The Presidium is the 10 person ‘Board’ of IFAF. Following fresh elections at the Congress, the new Presidium is as follows:
President – Tommy Wiking (Sweden)
Senior Vice President – Robert Huber (Germany)
Vice President – Sahin Komurcu (Turkey)
Vice President – Prof. Leoluca Orlando (Italy)
Treasurer – Marco Antonio Cobar (Guatemala)
Secretary – Janice Ward (Ireland)
Legal Officer – Michel Daum (France)
Ordinary Members – John Mahnen (USA), Anon Raras Mitayani-Hahn (Indonesia) and Namdev Shiraonkar (India)
IFAF Europe becomes a Continental Association
As part of the package of reforms introduced at the Congress, IFAF Europe was established as a Continental Association, replacing the old IFAF Europe subcommittee of IFAF. This will give European member countries, and indeed those in equivalent Continental Associations worldwide, more autonomy in running International national team and club competitions within their own continent. The membership of the IFAF Europe Board consists of many of the key people from the various European competitions including the EuroBowl, EFL, IFAF Champions League and the Atlantic Cup, reflecting the new sense of unity going forward.
The IFAF Europe Board is as follows:
President: Enrique Garcia de Castro (Spain)
Vice President: Michael Smith (Ireland)
General Secretary: Uwe Talke (Germany)
Director of Sports: Romeo Tjoe-A-On (Netherlands)
Others functions in managing committee: Manfredi Leone (Italy), Thomas Ahlberg (Sweden) and Jedrzej Steszewski (Poland).
United States and others suspended for Anti-Doping violations
The one negative issue arising out of the weekend was the suspension of the United States, Canada, Mexico, Finland, Sweden & Denmark for breaking IFAF Anti-Doping rules. The suspensions were handed out because these countries refused to cooperate with World Anti-Doping Association (WADA) recommended measures for out of competition testing including refusing to give athletes’ whereabouts information.
“IFAF, as a WADA signatory and IOC recognised International Federation, is committed to protecting clean athletes. I sincerely hope that these national federations realise the grave position they have put themselves in and that they comply with the WADA and IFAF Anti-doping program as soon as possible”, stated IFAF President Mr Tommy Wiking.
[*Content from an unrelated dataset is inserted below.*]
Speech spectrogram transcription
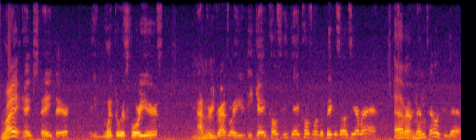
right Gabe stayed there. He went through his four years. Mm-hmm. After he graduated, he, he gave coach he gave coach one of the biggest hugs he ever had. Ever. So that, that mm-hmm. tells you that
The refusal by the United States to cooperate with anti-doping testing mirrors a situation encountered by IAFA recently. Representatives of the recent Boston College v Georgia Tech game in Aviva Stadium asked to be tipped off in advance of any short notice surprise testing to be undertaken by local or International anti-doping organisations and indicated a reluctance to give anti-doping testers direct access to athletes. All recognised sports contests in Ireland are required to adhere to National and International anti-doping rules, which may include the random testing of athletes.